Another common denominator across approaches has been their emphasis on collectively making sense of the information that is collected. We have found this practice very useful as it helps us better process, enrich and internalize information about a system and to get to a common understanding of what is going on within it.
However, an important lesson has been that activities such as interviews and desk research can only help us learn about the system to a certain extent. Systems are dynamic (they are ever-changing) and at some point, we have to begin to engage in the system — to interact with it — before we can really learn about how it works, where there are levers for change, and how we fit into it all. I discuss this in more detail below.
Over the past year we have become increasingly aware that we need a much stronger focus (and better tools) for understanding the power-political underpinnings of systems and the opportunities and constraints that these present. Moving forward, this is an area we want to delve deeper into (so get in touch if you have ideas for collaboration!). I have written more about the political nature of system transformation here.
Interacting with the system
The approaches we have used over the past year all seek to engage with systems through portfolios of interventions. Often, this is based on the notion that systems challenges cannot be tackled incrementally through traditional stand-alone projects that only address one aspect of the system in isolation. Rather, we have to try to effect change through constellations of interventions that learn from each other, strategically target different aspects of the challenge, and adapt over time. Working in this way puts a premium on learning and adaptation (we sometimes refer to this as dynamic portfolio management) and requires us to extend our time horizons and levels of ambition as change in complex systems doesn’t happen overnight.
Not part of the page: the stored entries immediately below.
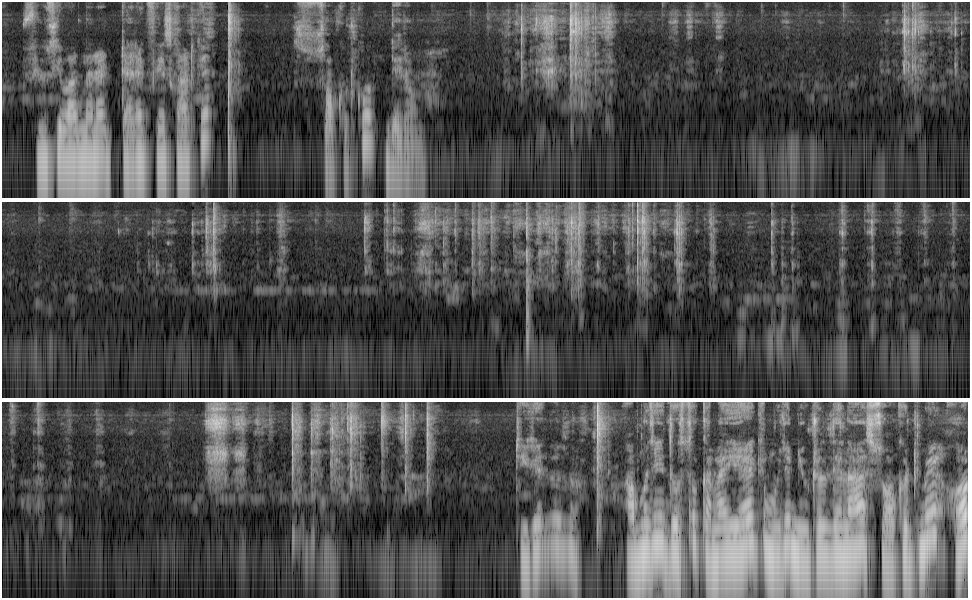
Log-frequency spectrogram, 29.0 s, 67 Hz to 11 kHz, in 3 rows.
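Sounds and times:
faint steady hum: 0:00.0 - 0:29.0
wire and screw clicks: 0:10.8 - 0:20.5.

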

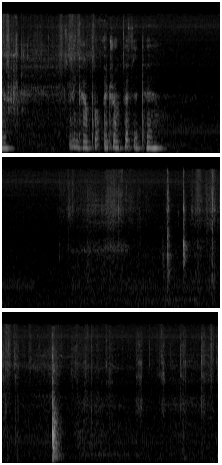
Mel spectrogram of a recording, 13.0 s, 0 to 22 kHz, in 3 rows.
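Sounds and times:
sharp knock on table: 0:09.7 - 0:10.0.

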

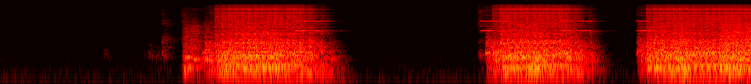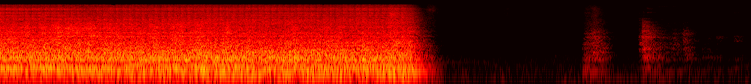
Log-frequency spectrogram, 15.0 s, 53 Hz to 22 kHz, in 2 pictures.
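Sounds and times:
embroidery machine needle running: 0:06.5 - 0:11.8.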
Yet, there are different ways (or principles) for designing portfolios. Some approaches, for instance, have a focus on co-creation with a broad range of stakeholders during portfolio design and implementation, while others are aimed at supporting one organization through the process. In the latter case, engagement with external stakeholders tend to be a bit more focused on validation and endorsement of a portfolio strategy, than the co-creation of one.
Our current cohort of Deep Demonstrations are moving from portfolio design to implementation, and this presents a chance to distill a much more granular set of insights about the uses, benefits and difficulties presented by different approaches to systems change. At the same time, we are planning to launch a second generation of Deep Demonstrations building on what we have learned to date. In this process, we are grappling with many questions. For instance:
- how do we address the need to demonstrate short-term results while keeping our eyes on long-term structural transformation?
- How do we monitor and evaluate this type of work and sustain long-term commitment among colleagues and partners when systems work is often seen as theoretical, slow moving and without immediate tangible results?
- Is our current language (such as the above) useful for describing what we are doing (or does it sound to others like unintelligible jargon)?
- Are we missing the bigger picture by focusing (too much) on methods rather than starting with the underlying mindsets and ways of working that we seek to change?
If you are asking yourself these types of questions, then we’d love to hear from you.